Hellgate: London's characters will have a full list of attributes like accuracy, stamina, and willpower, as well as resistance to special attacks based on physical, fire, electrical, spectral, and toxic enemies; but its most in-depth feature will probably be its skills. There will be a huge number of skills in the game's open-ended skill trees, which will be different for each class. The templar, for instance, in the version we played, had skill trees in "divinity" (aura powers focused on enhancing a templar's combat ability), "assault" (directly damaging aura powers), and "defense" (which increases a templar's effective armor rating and health regeneration). We managed to gain a few experience levels in our time with the game (the process seemed very fast-paced) and invested a few points in certain skills. But as Flagship's Bill Roper reiterated, unlike in the Diablo games, no skills will be "capped" at a certain level, nor will any skills become obsolete over time; you can continually improve any skill you prefer, to keep it competitive against the increasingly powerful foes you'll face in the game.
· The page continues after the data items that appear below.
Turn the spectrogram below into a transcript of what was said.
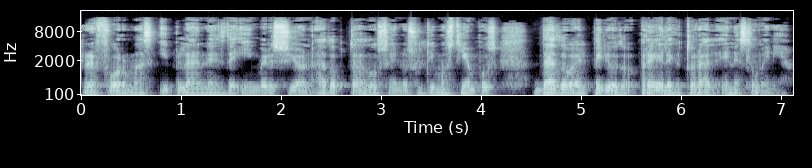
reformas y planes de inversión adoptados en los últimos tiempos, dado el periodo preelectoral en Eslovenia.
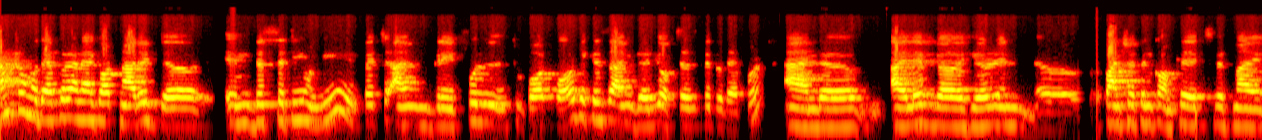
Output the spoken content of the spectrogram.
am from Udaipur and I got married uh, in this city only, which I'm grateful to God for because I'm really obsessed with Udaipur. And uh, I live uh, here in uh, Panchratan complex with my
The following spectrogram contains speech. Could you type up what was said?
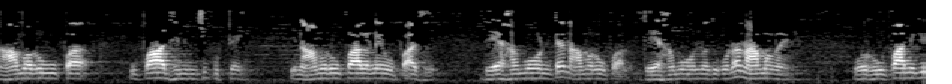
నామరూప ఉపాధి నుంచి పుట్టాయి. ఈ నామరూపాలనే ఉపాధి. దేహము అంటే నామరూపాలు. దేహము అన్నది కూడా నామమే. ఓ రూపానికి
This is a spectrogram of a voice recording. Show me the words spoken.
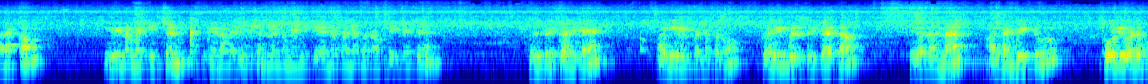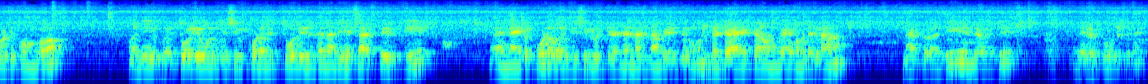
வணக்கம். இது நம்ம கிச்சன் இது நம்ம கிச்சனில் நம்ம இன்றைக்கி என்ன பண்ண போகிறோம் அப்படின்னுட்டு வெள்ளரிக்காயில் அவியல் பண்ண போகிறோம் ப்ளைன் வெள்ளரிக்காய் தான். இதை நல்லா அலம்பிட்டு தோலியோட போட்டுக்கோங்க. கொஞ்சம் தோலி ஒரு விசில் கூட தோலியில் தான் நிறைய சத்து இருக்குது அதனால் கூட ஒரு விசில் விட்டுன்னா நல்லா வெந்துடும் இல்லை டைரெக்டாகவும் வேக விடலாம். நான் இப்போ வந்து இதை வந்து இதில் போட்டுக்கிறேன்.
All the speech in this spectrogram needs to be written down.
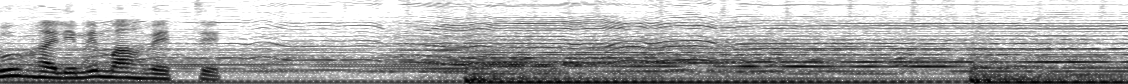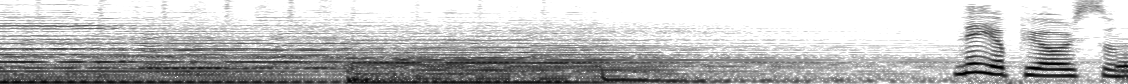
Ruh halimi mahvetti. Yapıyorsun?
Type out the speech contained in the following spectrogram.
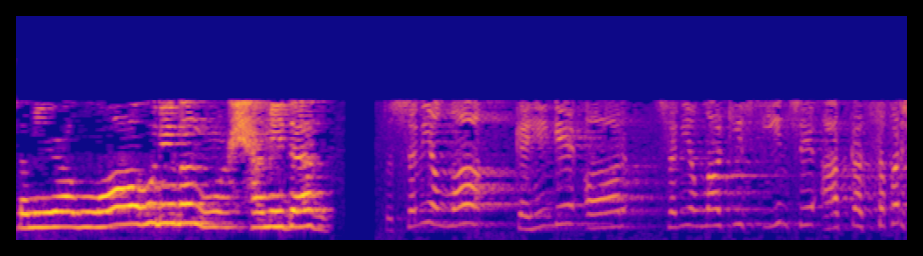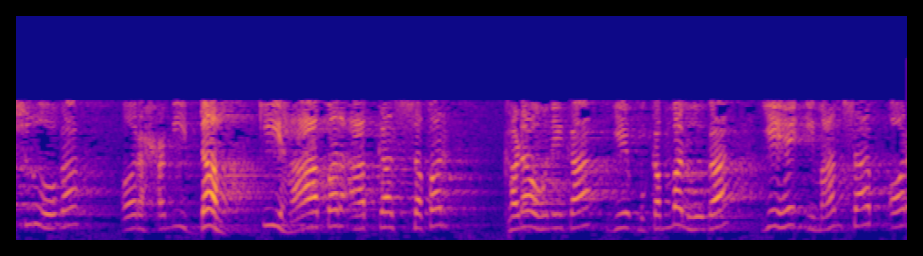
سمی اللہ لمن حمیدہ۔ تو سمی اللہ کہیں گے اور سمی اللہ کی سین سے آپ کا سفر شروع ہوگا اور حمیدہ کی ہاں پر آپ کا سفر کھڑا ہونے کا یہ مکمل ہوگا۔ یہ ہے امام صاحب اور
Our mission itself went well enough, and was marked by the utter waste of many, many hellish monsters, such as zombie-like flesh eaters and fire-breathing, four-legged stalkers. The game seems extremely fast-paced and, at first, a bit like an arcade-style first-person shooter, because you're dashing about so quickly and blasting away at everything that moves. However, we realized quickly that our manual aim wasn't as important as dodging incoming enemy attacks or managing our character's health and magic power levels, similar to Diablo, and soon, we were laying waste to enemies, picking up their loot, and moving on to the next challenge, like the classic action RPGs of old. And like those games, Hellgate: London will offer plenty of pleasant surprises in terms of randomized content--not only in items, but enemies (that are appropriate in strength to your character's level and to the environment, but may not always be the same every time you visit), and even environmental fixtures, like magical shrines, which offer temporary power bonuses to your character, just like in the Diablo games. We were able to keep track of our position and our active quests using our character's PDA--the game's all-in-one interface that keeps track of all information and also acts as a minimap.
Hellgate: London seems as though it will offer plenty of highly accessible, fast-paced hacking and slashing, plus a lot of addictive, metagame content in the form of customizable weapons and skill development that should keep hardcore players busy discussing strategies, even when they're not playing the game. And they'll be playing the game...when it's done, though Roper has assured us that we won't have to wait longer than it takes for an average high school student to graduate. Stay tuned to GameSpot for further updates on this promising game.